VitroRobertson Introduces CallWave's Web Service

VitroRobertson’s first print campaign for CallWave illustrates how people can stay connected to loved ones when the phone line’s tied up by the computer.
A series of print ads touts the client’s product, a free Internet answering machine service, by focusing on the experiences of various Web users. The ads are scheduled to break this week in the Los Angeles Times.
The first ad shows a girl surfing the Web while lounging on her bed. Text reads, “5:23 p.m. Daughter looking for a sweater on 5:34 p.m. Son calls from friend’s house. Needs ride home. Gets busy signal.” It cites other calls the girl has missed, and concludes with, “5:55 p.m. Daughter complains she has nothing to wear.” Copy at the bottom explains the family needs CallWave for just such occasions.
“The main drawback about the Internet is that it detaches people from real interaction with people,” said agency partner John Robertson. “CallWave’s promise is this: We won’t let the Internet get in the way of your connections to the people you care most about–your friends and family.”
In other executions, one guy doesn’t receive an invitation to a Korn show because he’s downloading MP3 files, while another misses getting into a fender bender with a Vegas showgirl tour bus because he’s surfing the Web.

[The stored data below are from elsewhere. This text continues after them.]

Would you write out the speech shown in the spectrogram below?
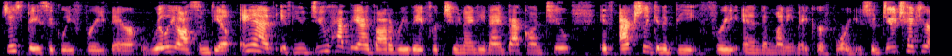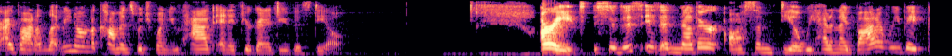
just basically free there. Really awesome deal. And if you do have the Ibotta rebate for $2.99 back on two, it's actually going to be free and a moneymaker for you. So do check your Ibotta. Let me know in the comments which one you have and if you're going to do this deal. All right, so this is another awesome deal. We had an Ibotta rebate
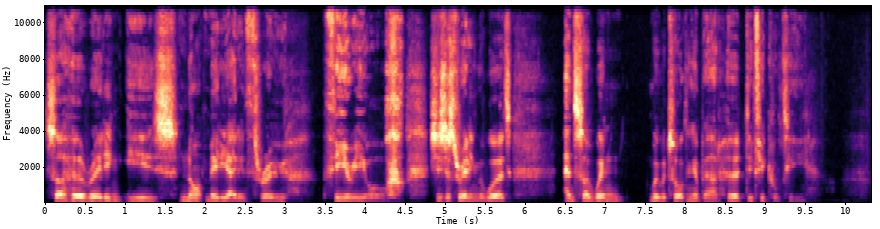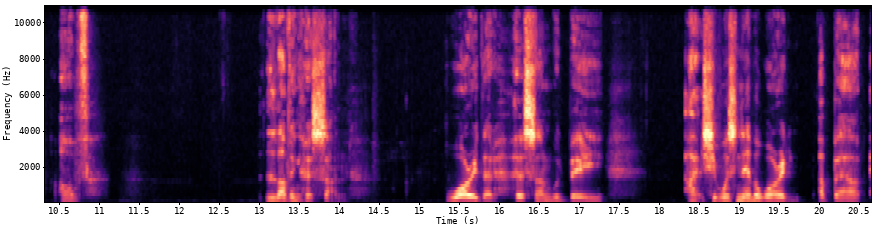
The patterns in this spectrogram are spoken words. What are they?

CallWave, Santa Barbara, Calif., awarded the San Diego agency its business earlier this year after an informal review, said Steve Erich, the shop’s new account director. Erich recently joined the agency from The Martin Agency, Richmond, Va., where he was a vice president, management supervisor. K